After a lousy start to the day, I had the best ride on Z.
A light must have gone off in her head because she finally realized and started providing it to me quickly, that when I vibrate the inside rein I wanted her to stretch down. This is part of the Mark Russell work I’ve been writing about – the idea for the horse to relax in the front with the jaw and the poll/axis so the hindquarter and spinal energy can have a place to move too.
At this time the head does not stay relaxed and pops up a bit, especially when asked to come to halt. This will be improved on through the next months work and I expect she will process it rather quickly.
She is also extremely stiff to the left, so I’ll be glad when the chiropractor sees her mid-month. The stretch exercises were the best she has done and she did some awesome belly lifts so she will definitely be stronger by the end of 45 days then she is today, especially in the back which is most needed.
If you are a Sally Swift, Centered Riding fan, you may remember her analogy in her CR book about a kinked hose. If the horse is blocked (i.e. improper alignment, crookedness, imbalance etc…) – and here I am imagining this as the spine, the output (energy) is little; once the hose opens, the water (energy) flows freely and you have maximum power from rear to front. Tension in the rider or the horse impends this flow of energy so it doesn’t matter if you are kicking away on the hind end if the front hands are pulling back (classic issue with beginner riders).
While I could talk about all sorts of blockages, for the sake of this post, I am discussing the pressure on the reins – either with a sidepull (my equipment) or with a bridle and bit. It’s vastly important for me to remember not to overuse my reins at this stage of the riding and it’s something I have to re-train myself to do because my natural impulse is to use rein pressure.
For example, we usually ask for a halt with a slight pull back on the reins, or as I was later taught, making it a soft rubber wall where I no longer allow the hands/arms to move forward with the horses’ head. Russell covers the halt on page 40 and he also goes by the rubber wall, stepping the horse into the resistance.
Another way I’ve been thinking about this from Molly is the idea is to stop without any rein pressure at all! The concept being that any pressure creates a counter pressure which will result in an unrelaxed/tense state that does not allow the body to perform to optimum athleticism. With this in mind, you would want the hands to go forward, releasing any pressure, when you ask for the halt.

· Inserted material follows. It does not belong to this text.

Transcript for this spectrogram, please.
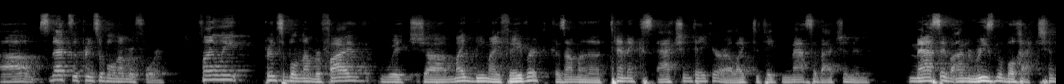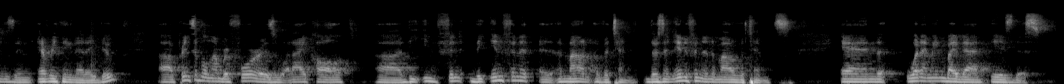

So how do you stop your horse? First, without rein pressure. Second, returning to Sally Swift (Centered Riding) look at her exercise where you grow tall to the sky, and grow long to the ground. This re-centering alone on the rider’s part can allow a horse to halt, especially is you stop moving your hips with the walking motion. This is the very beginning of training the horse to move off the seat instead of the more visible aids of hands and legs.
Other options, if the horse is rushing and not listening at all is to tilt the nose to the inside and spiral the horse in – eventually this pick up and bend to the inside, along with your seat energy (no leg, quiet seat, grown down and up) means to halt. Or the horse can have a slight bend of the nose to the rail. My personal preference is the inside spiral as it makes the horse work harder and they eventually figure out “why am I doing so much when she is asking so little?” and being naturally an animal that would rather stand still then work harder, they comply.
Now I just need to remember it every time!